Are you a member of an organization that was started by citizens to help make the world a better place?
How much of your time is spent volunteering?
How much money do you devote to philanthropic causes?
These are questions we should all as ourselves as we consider the applied role that citizenship and religion should play in our lives.
Active community service is not only central to my belief as a Christian generally and a member of the Mormon Church specifically, but participation in society is incumbent upon us as citizens of a democracy.
“Western societies are not held together primarily by the overall enforcement of laws, which would be impractical, but most importantly by citizens who voluntarily obey the unenforceable because of their internal norms of correct behavior. For many, it is religious belief in right and wrong and anticipated accountability to a Higher Power that produces such voluntary self-regulation.” Elder Dallin H. Oaks
Read the transcript of his talk The Complementary Functions of Religion and Government in a Global Setting here.
One of my favorite things about The Church of Jesus Christ of Latter-day Saints is the humanitarian aide work that we are involved in. LDS Charities is an example of a faith-based organization (FBO) that is an active part of our Civil Society.
There are many different definitions of civil society, in general this refers to a third-sector of society, separate from both government and business. Civil society usually refers to nonprofit organizations formally and any charitable group informally that is focused on philanthropy, volunteerism, and contributing to the overall good society in the world.
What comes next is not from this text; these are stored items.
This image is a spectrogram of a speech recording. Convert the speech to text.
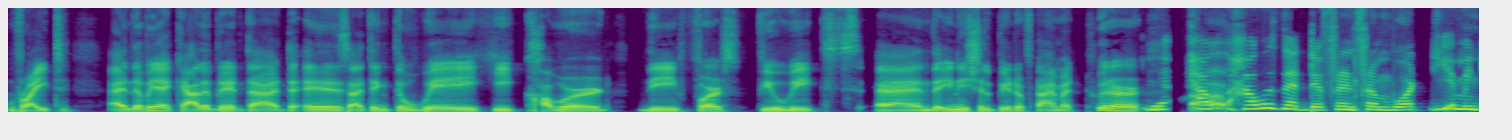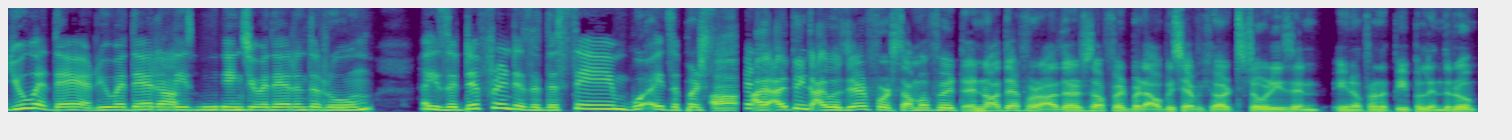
right. And the way I calibrate that is I think the way he covered the first few weeks and the initial period of time at Twitter. Yeah. How uh, how is that different from what I mean? You were there. You were there yeah. in these meetings. You were there in the room. Is it different? Is it the same? What is the perception? Uh, I, I, think I was there for some of it and not there for others of it. But obviously, I've heard stories and you know from the people in the room.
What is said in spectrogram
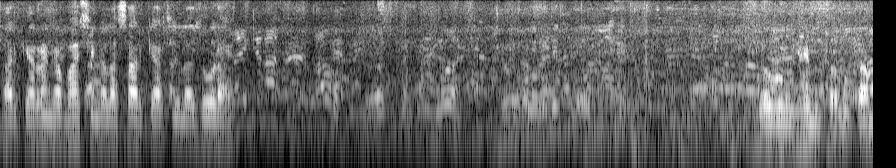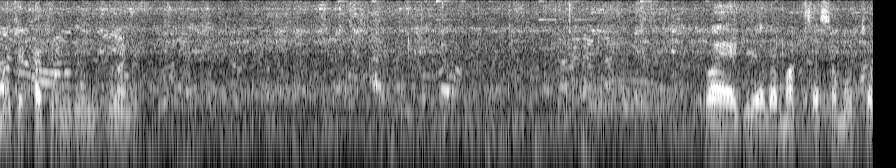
सारख्या रंगा भाशिंगाला सारख्या असलेला जोड आहे. बघून घ्या मित्रांनो कामाच्या खात्रीने देऊन म्हणाले. पाया घ्यायला मागच्या समोरच्या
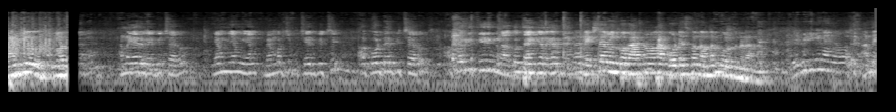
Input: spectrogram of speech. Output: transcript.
థ్యాంక్ యూ అన్నగారు వేపించారు. ఎంఎంఎన్ మెంబర్షిప్ చేర్పించి ఆ కోర్టు వేపించారు ఆ కోరిక తీరింది నాకు. థ్యాంక్ యూ అన్నగారు. నెక్స్ట్ టైం ఇంకో కార్యక్రమంలో ఆ కోట్ వేసుకొని రమ్మని కోరుతున్నాడు అన్న. అంతే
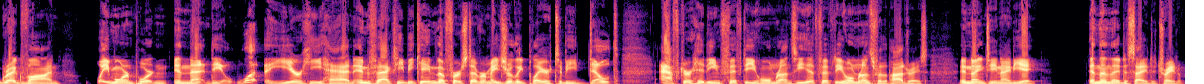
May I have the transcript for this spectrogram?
Greg Vaughn way more important in that deal. What a year he had. In fact, he became the first ever major league player to be dealt after hitting 50 home runs. He hit 50 home runs for the Padres in 1998. And then they decided to trade him.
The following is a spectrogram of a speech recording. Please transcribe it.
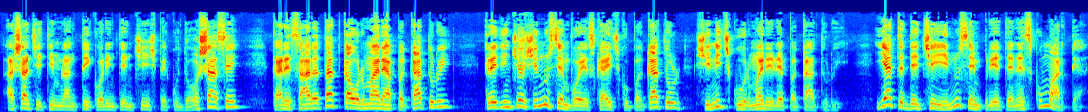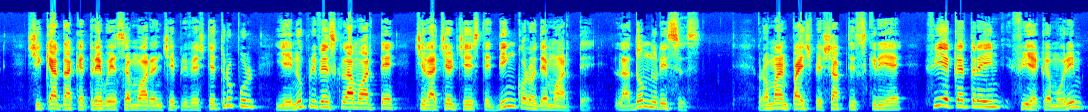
așa citim la 1 Corinteni 15 cu 26, care s-a arătat ca urmare a păcatului, credincioșii nu se învoiesc aici cu păcatul și nici cu urmările păcatului. Iată de ce ei nu se împrietenesc cu moartea. Și chiar dacă trebuie să moară în ce privește trupul, ei nu privesc la moarte, ci la cel ce este dincolo de moarte, la Domnul Isus. Roman 14,7 scrie, fie că trăim, fie că murim,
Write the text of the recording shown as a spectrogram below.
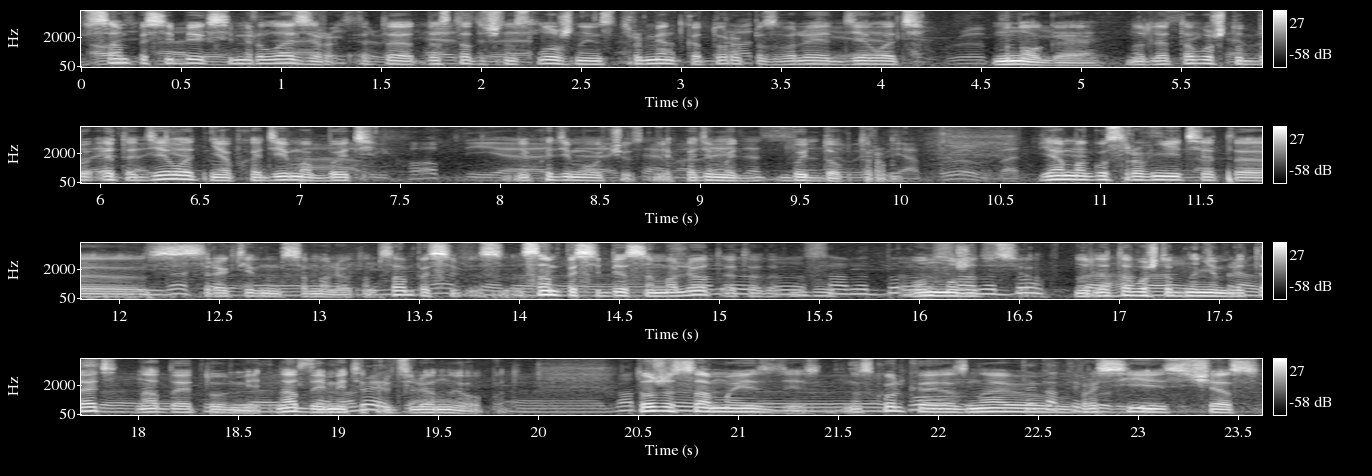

This year, I am in graduate school full-time completing a one-year Masters in Public Administration program with a certificate of advanced studies in Civil Society Organizations from the Maxwell School of Citizenship and Public Affairs.
Prior to returning to school, I was a civil society junkie without ever knowing the term civil society. I have been actively involved as a member, teacher, leader and Public Affairs representative for the Mormon Church. I have been a National Face of Accreta and president of the New York chapter of Hope for Accreta, a Red Cross Spokesperson, MOPS member, a PTA and PTO member in 4 different states, a PTA board member, President, and district board member. I helped to design the Finding Common Ground 6 week interfaith dialogue course with the El-Hindi Center for Dialogue at Interfaith Works of CNY. I was a sponsor and planner for Dinner Dialogues, World Harmony Day, the Duck Race to End Racism, Refugee Ambassador Program, and The Spirit of America. I'm currently serving as the National Communications Chair on the board for American Mothers, Inc. Additionally, I have been part of many informal, socially involved groups including my Tully Mother Cluckers book group, various quilting clubs, mom preschool and play groups, and as a member of many online Facebook or blog groups. I love civil society.
For twenty years, I was a full-time, stay at home mother and homemaker who rarely stayed at home. One of my favorite parts of not having a 'career' was the fact that I could choose how I spent my time and efforts. Early on, I realized that my family and community were equally blessed as I served outside my home. My eight children have grown up sitting quietly beside me as I attended community meetings, helping me to set-up and clean-up from community events, interacting with friends in our communities who were physically, ethnically, and religiously diverse. My children have developed a natural ease and confidence, they are quick to help, they aren't afraid to plan large events, suggest large projects, or to lead large or small groups of people. Because we were always involved in our communities, my home had to function smoothly and orderly. Civil society has blessed my family.
Civil society or charitable efforts have brought about great changes in societies around the world. As we work together to find peace, feed the hungry, clothe the naked, respond to disaster, rescue, teach, heal, and love each other, our world is becoming a better place. Goodness begins with citizens.
I believe in civil society.